Anna Levandi

Anna Anatolevna Levandi (Russian: Анна Анатольевна Леванди, née Kondrashova, Кондрашова; born 30 June 1965) is a Russian former competitive figure skater who represented the Soviet Union in international competition. She was the 1984 World silver medalist and four-time European bronze medalist. She competed at two Winter Olympic Games.

Anna Levandi
Anna Levandi 2010 Cup of Russia.JPG
Levandi in 2010
Personal information
Full nameAnna Anatolevna Levandi
Alternative namesAnna Kondrashova
Country represented Soviet Union
Born (1965-06-30) 30 June 1965 (age 56)
Moscow, Russian SFSR, Soviet Union
ResidenceTallinn, Estonia
Height1.63 m (5 ft 4 in)
Skating clubTrud Moskva
Retired1988 (competitive)
Medal record
Representing the  Soviet Union
Ladies' Figure skating
World Championships
Silver medal – second place 1984 Ottawa Ladies' singles
European Championships
Bronze medal – third place 1984 Budapest Ladies' singles
Bronze medal – third place 1986 Copenhagen Ladies' singles
Bronze medal – third place 1987 Sarajevo Ladies' singles
Bronze medal – third place 1988 Prague Ladies' singles

Following her marriage, she took her husband's surname and moved to Estonia. She works as a coach in Tallinn.

Personal lifeEdit

Anna Kondrashova was born in Moscow, then part of the Russian SFSR in the Soviet Union. She is married to Allar Levandi, an Estonian Olympic Nordic combined skier. They live in Tallinn.

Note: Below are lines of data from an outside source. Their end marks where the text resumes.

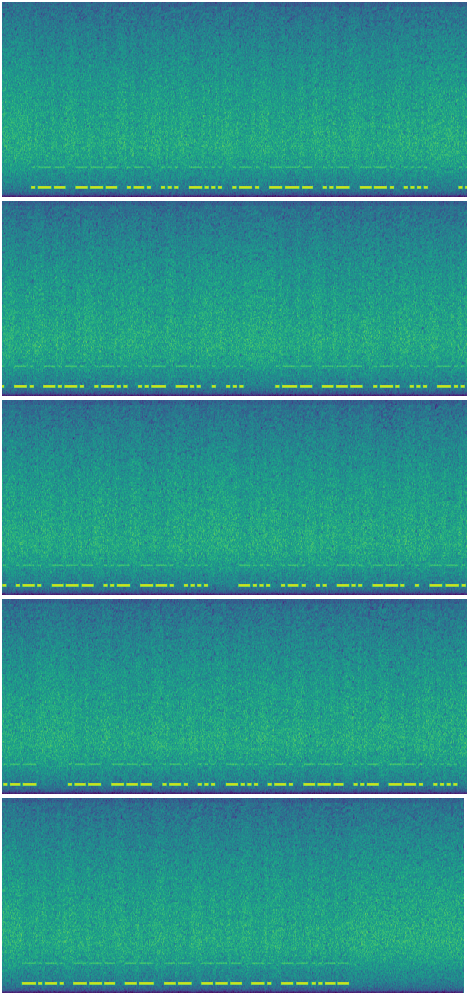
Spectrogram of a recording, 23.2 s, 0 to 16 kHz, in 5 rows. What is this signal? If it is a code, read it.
Morse code, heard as a keyed tone, hand-sent with a bug key, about 36 wpm, 830 Hz. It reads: WORSBROUGH INCLUDES WORSBROUGH BRIDGE, WORSBROUGH COMMON,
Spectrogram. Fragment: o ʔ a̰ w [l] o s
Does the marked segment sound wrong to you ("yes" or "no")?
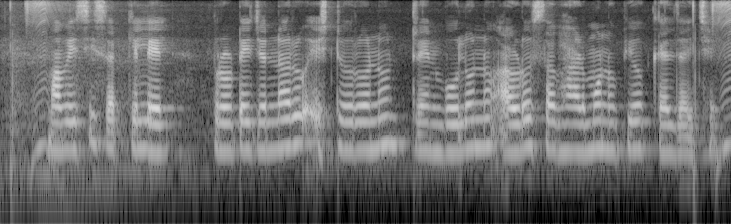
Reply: yes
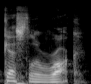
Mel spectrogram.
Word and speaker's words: Castle Rock: Erik Baan die heeft al voor de tweede keer gereageerd van, bespreek nou eens een keer Castle Rock. – Ja, maar die T die spreek je niet uit.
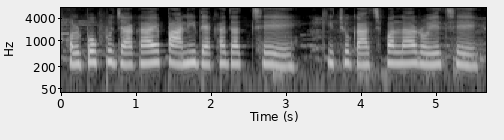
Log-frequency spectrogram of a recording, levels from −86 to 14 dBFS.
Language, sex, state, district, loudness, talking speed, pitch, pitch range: Bengali, female, West Bengal, Cooch Behar, -17 LUFS, 95 wpm, 240 Hz, 230-255 Hz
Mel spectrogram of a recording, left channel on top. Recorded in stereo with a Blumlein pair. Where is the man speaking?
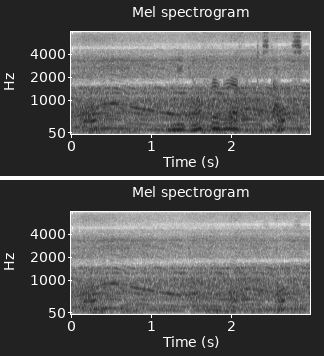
40° left.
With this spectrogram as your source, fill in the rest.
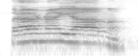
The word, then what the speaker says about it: Pranayama: Pranayama. Pranayama. Pranayama. Yama. Paroxítona. Pranayama. Quinto item.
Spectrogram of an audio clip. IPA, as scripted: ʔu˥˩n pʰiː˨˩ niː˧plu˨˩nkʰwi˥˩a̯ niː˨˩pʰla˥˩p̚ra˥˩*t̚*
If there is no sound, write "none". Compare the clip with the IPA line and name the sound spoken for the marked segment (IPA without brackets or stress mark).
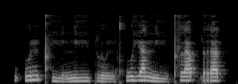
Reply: t̚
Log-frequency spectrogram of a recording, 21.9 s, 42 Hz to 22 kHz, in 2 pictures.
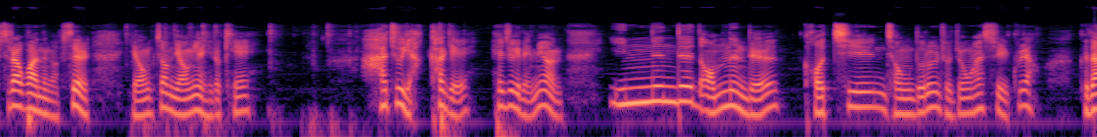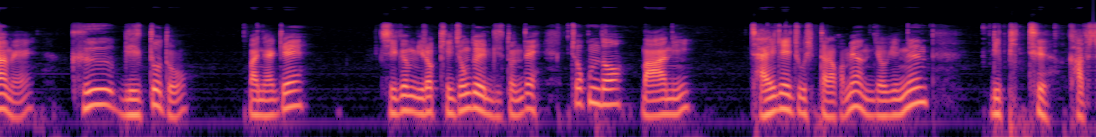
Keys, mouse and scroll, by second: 0.0 click, 1.4 click, 1.4 KP_Decimal, 1.4 KP_0, 1.8 KP_1, 2.1 Return, 2.9-3.6 typing, 3.6 Return, 3.6 click, 5.3 Return, 5.3 KP_1, 5.3 KP_0, 5.3 KP_Decimal, 8.8 middle click, 9.1 Return, 9.1 click, 9.1 KP_1, 9.1 KP_0, 9.1 KP_Decimal, 9.5-10.5 middle drag, 9.5 click, 9.5 KP_Decimal, 10.6 Return, 10.6 KP_1, 10.6 KP_0, 10.6 KP_Decimal, 12.0 Return, 12.0-13.3 typing, 12.8 Return, 13.3 click, 14.4 Return, 14.4 click, 16.5 click, 18.5 click, 20.8-21.9 typing, 21.2 Caps_Lock.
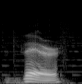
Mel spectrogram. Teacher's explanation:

Their son, Arlet Levandi, is a figure skater who competes for Estonia.[1]

Competitive careerEdit

Kondrashova began competing at senior ISU events in 1983.

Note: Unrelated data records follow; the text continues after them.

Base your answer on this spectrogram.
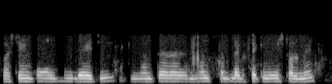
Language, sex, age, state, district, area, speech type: Marathi, male, 18-30, Maharashtra, Nanded, rural, conversation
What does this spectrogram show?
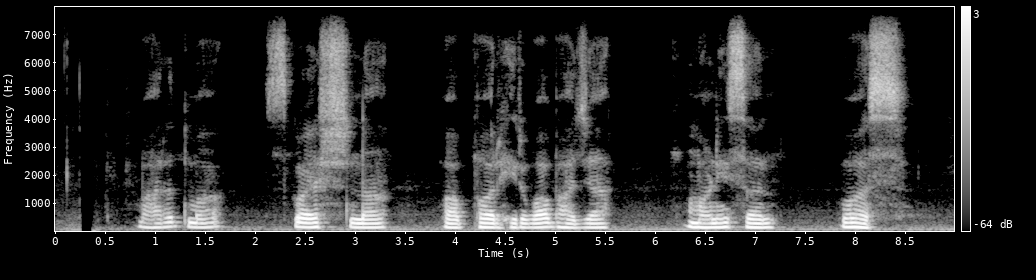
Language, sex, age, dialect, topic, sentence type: Marathi, male, 31-35, Northern Konkan, agriculture, statement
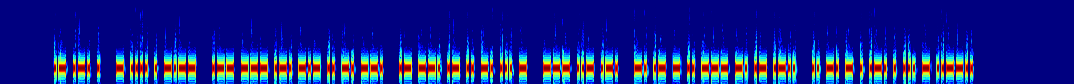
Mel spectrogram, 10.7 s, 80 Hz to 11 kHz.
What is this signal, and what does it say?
Morse code, heard as a keyed tone, about 50 wpm, 700 Hz. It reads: ARE THEY WORKING AGAINST OUR NATIONAL INTEREST?
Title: Sentences from Top 1000 Words - Review Part 4 - 50wpm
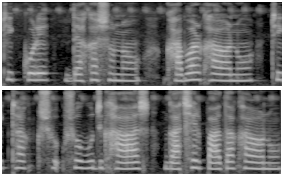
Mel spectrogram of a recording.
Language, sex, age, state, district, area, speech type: Bengali, female, 18-30, West Bengal, South 24 Parganas, rural, spontaneous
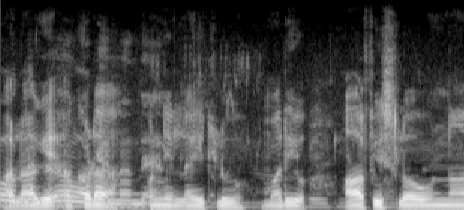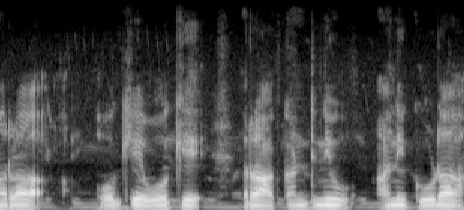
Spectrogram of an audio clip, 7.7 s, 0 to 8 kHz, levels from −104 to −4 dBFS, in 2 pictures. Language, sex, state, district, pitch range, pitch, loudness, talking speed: Telugu, male, Andhra Pradesh, Sri Satya Sai, 105-115 Hz, 110 Hz, -18 LUFS, 100 wpm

She won the silver medal at the 1984 World Figure Skating Championships, which was a controversial result and had the Canadian crowd booing. She did however produce three clean triples in her free programme: two toe-loops and a triple loop. She won four bronze medals at the European Figure Skating Championships: in 1984, and from 1986 through 1988.

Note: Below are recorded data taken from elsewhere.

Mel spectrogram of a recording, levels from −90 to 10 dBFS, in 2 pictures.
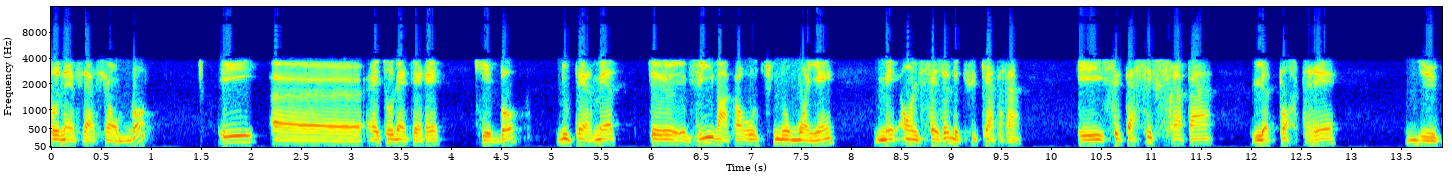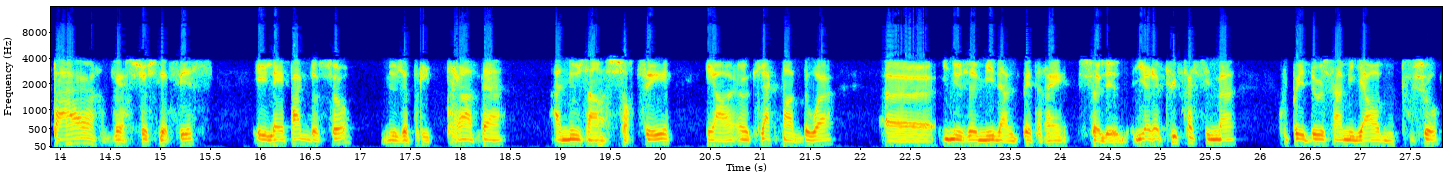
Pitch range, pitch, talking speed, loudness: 105-115 Hz, 110 Hz, 165 wpm, -16 LUFS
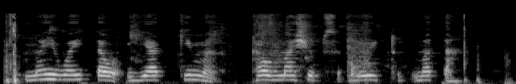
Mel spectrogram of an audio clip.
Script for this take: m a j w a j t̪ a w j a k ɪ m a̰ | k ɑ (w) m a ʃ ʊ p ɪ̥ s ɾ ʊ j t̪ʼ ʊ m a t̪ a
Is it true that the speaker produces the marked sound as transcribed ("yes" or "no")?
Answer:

She represented the Soviet Union at the 1984 Winter Olympics, where she placed 5th, and the Soviet Union at the 1988 Winter Olympics, where she placed 8th. She retired from competitive skating following that season.

Coaching careerEdit

Levandi works as a coach and choreographer at Anna Levandi Figure Skating Club in Tallinn. Among her current and former students and choreography clients are Johanna Allik,[2]Jasmine Alexandra Costa,[3]Alisa Drei,[4]Jelena Glebova,[5]Mari Hirvonen,[6]Christian Horvath[7]Svetlana Issakova,[8]Taru Karvosenoja,[9]Viktor Romanenkov,[10]Viktoria Shklover & Valdis Mintals,[11]Dmitri Tchumak,[12] and Eva-Lotta Kiibus.

 
Allar Levandi and Anna Levandi in 2012

Honors and awardsEdit

In 2007, she was named Woman of the Year of Estonia and in 2008 Coach of the Year of Estonia.[13] On 4 February 2009, she was decorated with the Third Class Order of the White Star.[14]

ResultsEdit

International
Event 81–82 82–83 83–84 84–85 85–86 86–87 87–88
Winter Olympics 5th 8th
World Championships 5th 2nd 4th 7th 9th
European Championships 5th 3rd 5th 3rd 3rd 3rd
Prize of Moscow News 2nd 2nd 3rd 2nd 3rd
National
Soviet Championships 3rd 2nd 1st 1st 1st

OtherEdit

In 2011, Levandi participated as a celebrity contestant on the fifth season of Tantsud tähtedega, an Estonian version of Dancing with the Stars. Her professional dancing partner was Mairold Millert.

ReferencesEdit

  1. ^ "Arlet LEVANDI". International Skating Union.
  2. ^ Johanna Allik at the International Skating Union
  3. ^ Jasmine Alexandra Costa at the International Skating Union
  4. ^ Alisa Drei at the International Skating Union
  5. ^ Jelena Glebova at the International Skating Union
  6. ^ Mari Hirvonen at the International Skating Union
  7. ^ Christian Horvath at the International Skating Union
  8. ^ Svetlana Issakova at the International Skating Union
  9. ^ Taru Karvosenoja at the International Skating Union
  10. ^ Viktor Romanenkov at the International Skating Union
  11. ^ Shklover & Mintals at the International Skating Union
  12. ^ Dmitri Tchumak at the International Skating Union
  13. ^ "Archived copy". Archived from the original on 10 March 2009. Retrieved 14 March 2009.{{cite web}}: CS1 maint: archived copy as title (link)
  14. ^ "Vabariigi President". www.president.ee (in Estonian). Retrieved 12 March 2020.

External linksEdit